DANCE OF THE FIREFLIES
Another example of the 650BD’s ability to craft a decent sense of acoustic is revealed by the Telarc SACD of Jennifer Higdon’s City Scape – Concerto For Orchestra [SACD-60620] recorded at the Woodruff Arts Centre with the Atlanta Symphony Orchestra.
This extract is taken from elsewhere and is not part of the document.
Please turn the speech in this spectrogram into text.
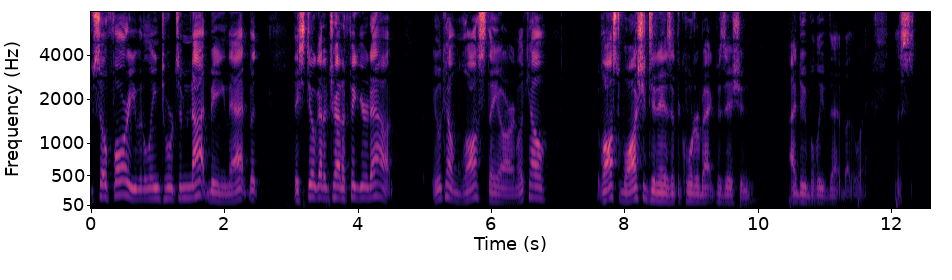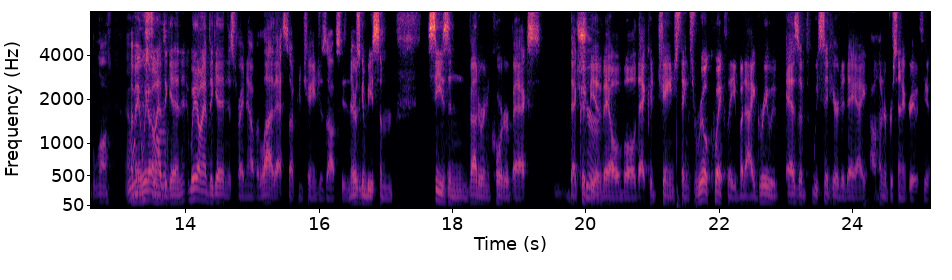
so far you would lean towards him not being that, but they still got to try to figure it out. And look how lost they are, and look how lost Washington is at the quarterback position. I do believe that, by the way. Lost. And I mean, we just don't sort have to get in, we don't have to get in this right now, but a lot of that stuff can change this offseason. There's going to be some seasoned veteran quarterbacks that could be available that could change things real quickly. But I agree with as of we sit here today, I 100% agree with you.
The percussive sequence dances like a swarm of fireflies in the gloom of the hall with bells, chimes and blocks also gently underscored by the orchestra – a fresh and flighty sound only grounded by the tympani which sounds just a little too fat through the 650BD. My choice of two-channel CDs included favourites from Dire Straits and Chris Rea but most revealing was Michael Hedges’ Live On The Double Planet [Windham Hill 371066], the resonant bass and biting edge of his guitar instantly recognisable even if the player still exercised its now familiar caution, suppressing the last hint of exuberance from the thrust of his finger-picking for fear it should over-stretch its capabilities. Vocal ‘classics’ including Rickie Lee Jones’ eponymous CD [Warner 3296] still sound as rich and dark as ever, especially tracks like ‘Easy Money’ and ‘Chuck E’s In Love’ whose liquid honey seeps from the 650BD with the sweet conviction of the best standalone CD players at this price. Of course, there are precious few new CD players being produced below £500, so the feature-packed Azur 650BD is hardly facing an insurmountable wall of competition... One thing you could never accuse the 650BD of is sounding harsh from playing too fast and loose. Frankly the player is engineered to stick within its limits, delivering a good 90% of the body and resolution offered by the Marantz and Denon universal BD hierachy, for a similar financial saving.

VERDICT

You don’t get the bottom-end punch of the Marantz UD9004 or quite the sense of scale rendered by the DVD-A1UD from Denon, but for a tenth the price the 650BD provides a perfectly ‘wholesome’ and craftily-balanced alternative without serious flaw in any key area of performance. In this age of increasing belt-tightening, Cambridge is offering a couple of extra holes – so what are you waiting for? 


Sound Quality: 80%

 

Originally published in the June 2010 issue